SECTION 16. All fees, fines, and proceeds resulting from the sale of seized properties collected under the provisions of this act shall be paid into the general fund and the same are hereby appropriated exclusively to the department to be used in carrying out the provisions of this act.

SECTION 17. The state apiarist shall be empowered to establish or to authorize establishment of apiaries for experimental purposes associated with research on or evaluation of conditions related to any bee disease or pest.

SECTION 18. All bees and beehives confiscated by the state apiarist as allowed by this act shall be destroyed by burning if the state apiarist determines that the confiscated property is infested with a regulated disease or pest to such an extent that it presents a significant and unacceptable threat to bees in the surrounding area. The state apiarist will be allowed to use or to authorize use of confiscated property for experimental purposes. Otherwise the property may be donated to any college or university within the state that requests the property for research or educational purposes or disposed of at the discretion of the commissioner.

SECTION 19. After inspection of infected/infested bees or fixtures, or handling diseased bees, the state apiarist or his assistants, before leaving the premises on which disease is found, or proceeding to any other apiary, shall take such measures as to prevent the spread of the disease or pests by infected/infested material adhering to his person or clothing, or any tools or appliances used by him which have come in contact with infected/infested materials.

SECTION 20. It shall be unlawful for any person to knowingly give false or misleading information in any matter pertaining to the enforcement of the provisions of this chapter, or to resist, impede, or hinder the state apiarist or any duly authorized apiary inspector in the discharge of their duties as described in this chapter.

SECTION 21. (a) Honey can be contaminated with certain organisms that can cause disease in honeybees.

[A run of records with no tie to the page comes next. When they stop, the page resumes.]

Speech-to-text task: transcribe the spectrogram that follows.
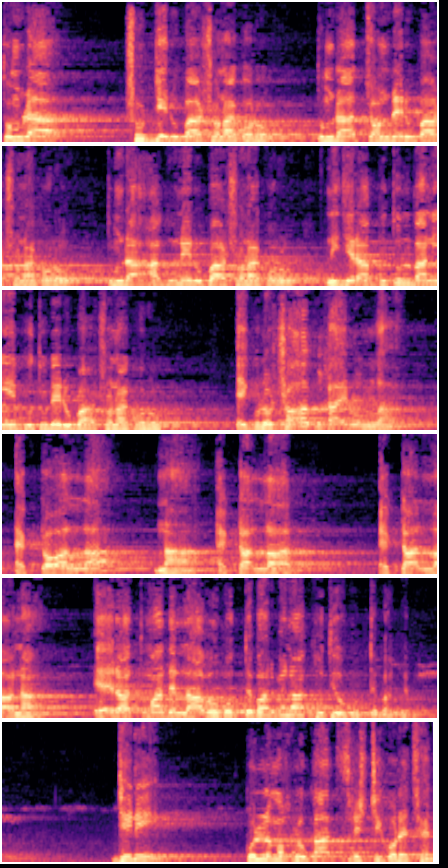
তোমরা সূর্যের উপাসনা করো। তোমরা চন্দ্রের উপাসনা করো, তোমরা আগুনের উপাসনা করো, নিজেরা পুতুল বানিয়ে পুতুলের উপাসনা করো। এগুলো সব গায়রুল্লাহ। একটাও আল্লাহ না, একটা আল্লাহ একটা আল্লাহ না। এরা তোমাদের লাভও করতে পারবে না, ক্ষতিও করতে পারবে না। যিনি কুল্ল মখলুকাত সৃষ্টি করেছেন,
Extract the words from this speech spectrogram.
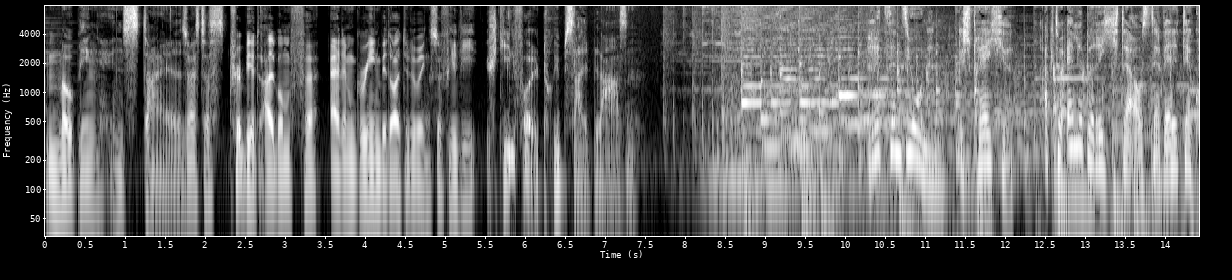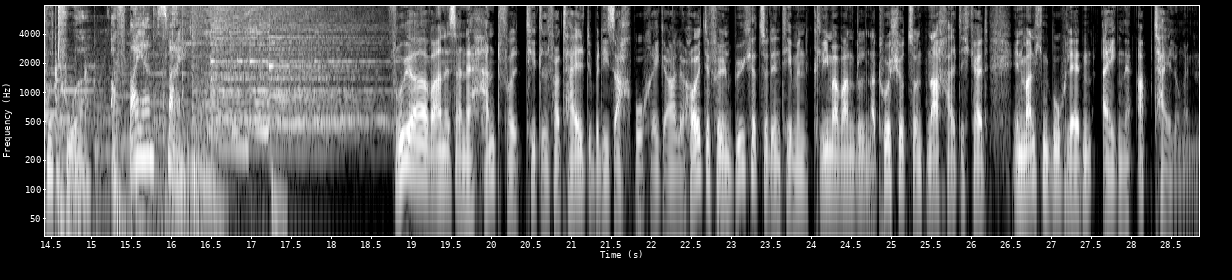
Moping in Style, so heißt das Tribute-Album für Adam Green, bedeutet übrigens so viel wie stilvoll Trübsalblasen. Rezensionen, Gespräche, aktuelle Berichte aus der Welt der Kultur auf Bayern 2. Früher waren es eine Handvoll Titel verteilt über die Sachbuchregale. Heute füllen Bücher zu den Themen Klimawandel, Naturschutz und Nachhaltigkeit in manchen Buchläden eigene Abteilungen.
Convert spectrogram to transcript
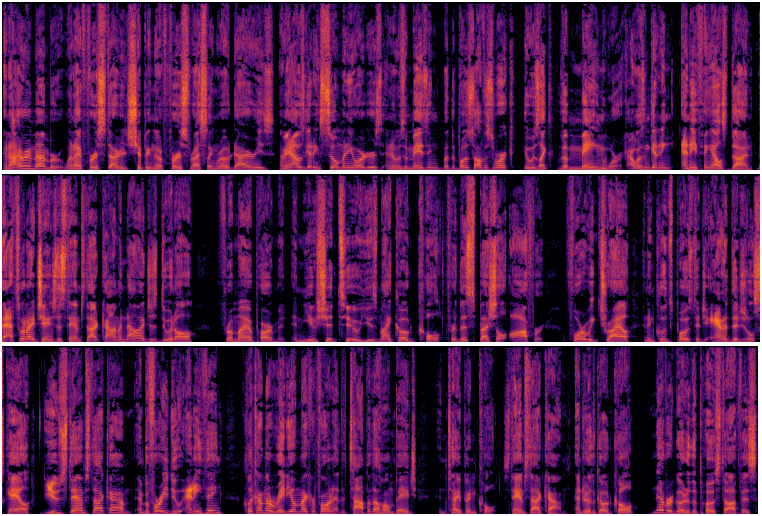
And I remember when I first started shipping the first Wrestling Road Diaries. I mean, I was getting so many orders and it was amazing, but the post office work, it was like the main work. I wasn't getting anything else done. That's when I changed to stamps.com, and now I just do it all from my apartment. And you should too. Use my code COLT for this special offer. Four week trial and includes postage and a digital scale. Use stamps.com. And before you do anything, click on the radio microphone at the top of the homepage and type in Colt. Stamps.com. Enter the code COLT. Never go to the post office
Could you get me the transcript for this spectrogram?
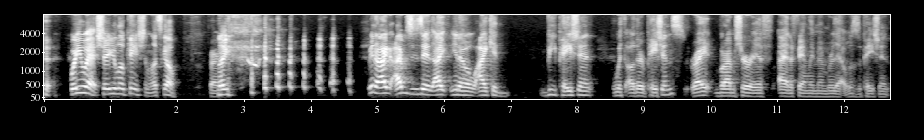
Where are you at? Share your location. Let's go. Right. Like, you know, I, I was just saying, I, you know, I could be patient with other patients, right? But I'm sure if I had a family member that was the patient,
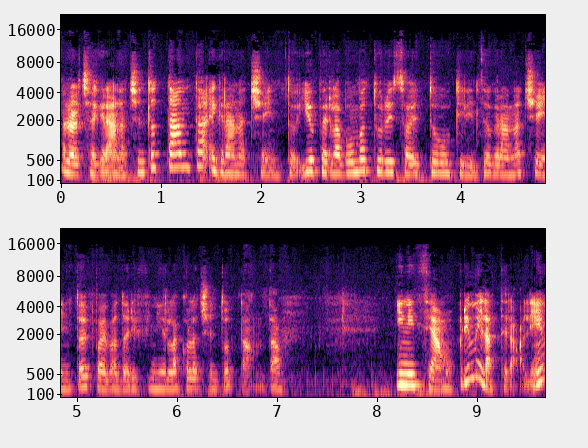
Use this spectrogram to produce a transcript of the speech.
allora c'è grana 180 e grana 100 io per la bombatura di solito utilizzo grana 100 e poi vado a rifinirla con la 180 iniziamo. Prima i laterali.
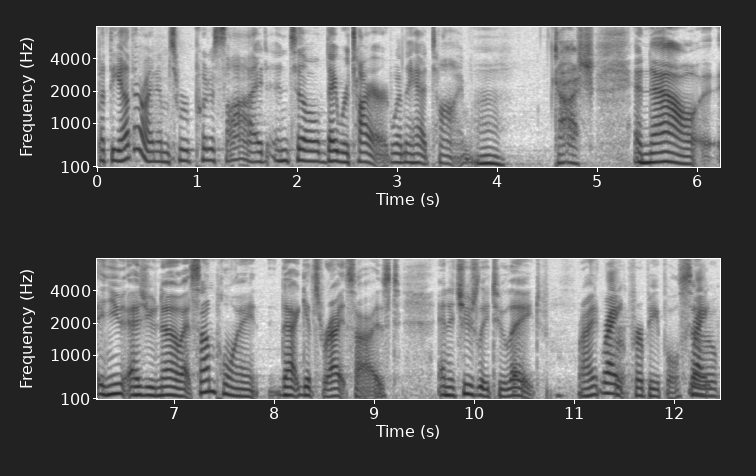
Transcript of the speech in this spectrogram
But the other items were put aside until they retired when they had time. Mm gosh and now and you as you know at some point that gets right sized and it's usually too late right right for, for people so right.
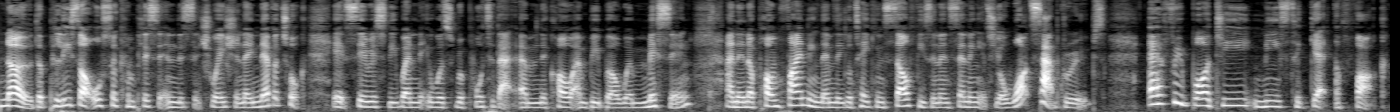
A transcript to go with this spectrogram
no, the police are also complicit in this situation. They never took it seriously when it was reported that um, Nicole and Bibaa were missing. And then upon finding them, that you're taking selfies and then sending it to your WhatsApp groups. Everybody needs to get the fuck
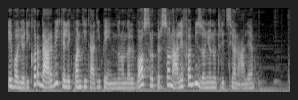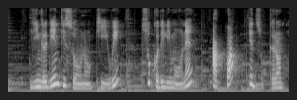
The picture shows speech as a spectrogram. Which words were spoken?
e voglio ricordarvi che le quantità dipendono dal vostro personale fabbisogno nutrizionale. Gli ingredienti sono kiwi, succo di limone, acqua e zucchero.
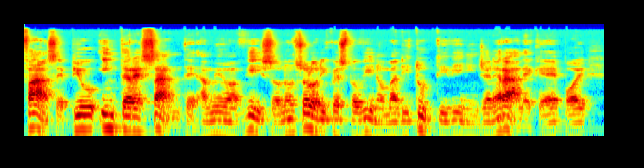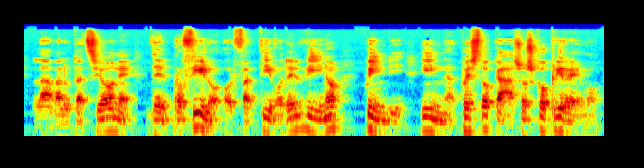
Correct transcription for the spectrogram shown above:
fase più interessante a mio avviso non solo di questo vino ma di tutti i vini in generale che è poi la valutazione del profilo olfattivo del vino quindi in questo caso scopriremo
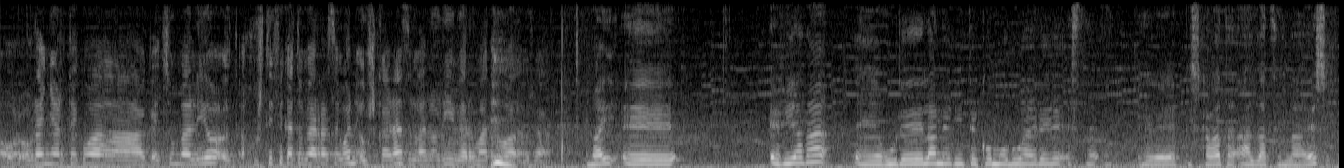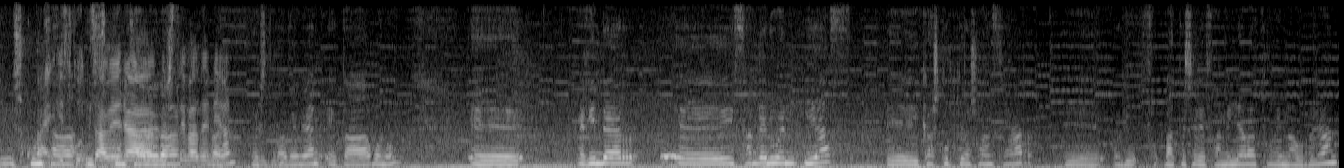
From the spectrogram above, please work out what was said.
or- orain artekoak etzun balio, justifikatu beharra zegoen euskaraz lan hori bermatua, osea, Bai, e, egia da e, gure lan egiteko modua ere ez da, e, pixka bat aldatzen da, ez? Hizkuntza, Bai, hizkuntza bera beste bat denean. Bai, beste bat denean, eta, bueno, e, egin behar e, izan genuen iaz, e, ikasturte osoan zehar, e, hori, batez ere familia batzuen aurrean,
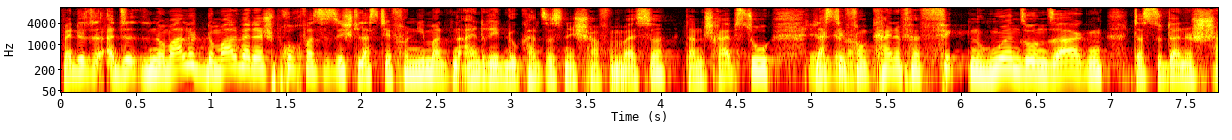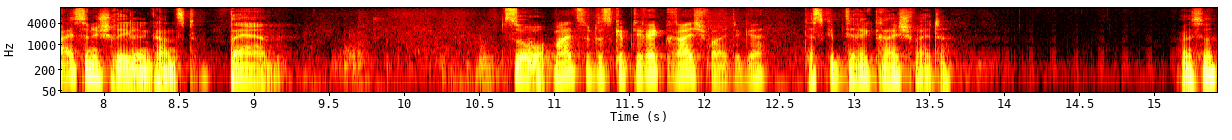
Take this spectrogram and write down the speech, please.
Wenn du, also normal, normal wäre der Spruch, was weiß ich, lass dir von niemandem einreden, du kannst es nicht schaffen, weißt du? Dann schreibst du, lass dir genau. von keinem verfickten Hurensohn sagen, dass du deine Scheiße nicht regeln kannst. Bam. So, Meinst du, das gibt direkt Reichweite, gell? das gibt direkt Reichweite. Weißt du?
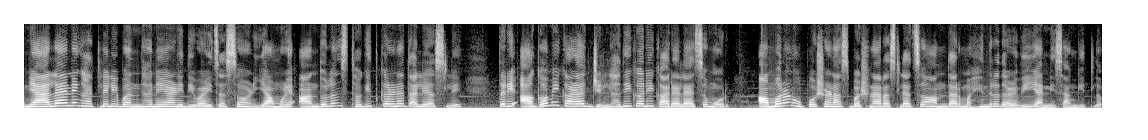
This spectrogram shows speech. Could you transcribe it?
न्यायालयाने घातलेली बंधने आणि दिवाळीचा सण यामुळे आंदोलन स्थगित करण्यात आले असले तरी आगामी काळात जिल्हाधिकारी कार्यालयासमोर आमरण उपोषणास बसणार असल्याचं आमदार महेंद्र दळवी यांनी सांगितलं.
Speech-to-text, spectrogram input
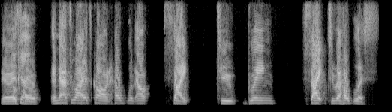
There is okay. hope. And that's why it's called Hope Without Sight to bring sight to the hopeless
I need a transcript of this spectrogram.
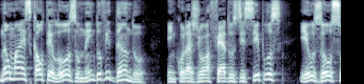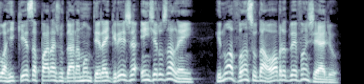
Não mais cauteloso nem duvidando, encorajou a fé dos discípulos e usou sua riqueza para ajudar a manter a igreja em Jerusalém e no avanço da obra do Evangelho.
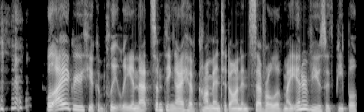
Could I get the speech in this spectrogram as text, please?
well, I agree with you completely, and that's something I have commented on in several of my interviews with people.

Therefore, honey containers and beekeeping equipment that are wet with honey shall be stored, transported, and handled in such a way that free-flying honeybees will not be able to gain access to that honey.

(b) No candy or other food containing honey shall be used in queen mailing cages.

SECTION 22. (a) All rules and regulations heretofore promulgated on the subject matter of this chapter are hereby revoked.

(b) The department shall promulgate rules and regulations pursuant to Title 4, Chapter 5, to effectuate the purposes of this act.

SECTION 23. If any provision of this act or the application thereof to any person or circumstance is held invalid, such.invalidity shall not affect other provisions or applications of.the act which can be given effect without the invalid provision of application, and to that end the provisions of this act are declared to be severable.

SECTION 24. In order to recover departmental costs, the commissioner is authorized to charge for the use of equipment and materials in providing technical assistance to beekeepers.

SECTION 25. The provisions of this act shall not be construed to be an appropriation of funds and no funds shall be obligated or expended pursuant to this act unless such funds are specifically appropriated by the General Appropriations Act.

SECTION 26. This act shall take effect upon becoming a law, the public welfare requiring it.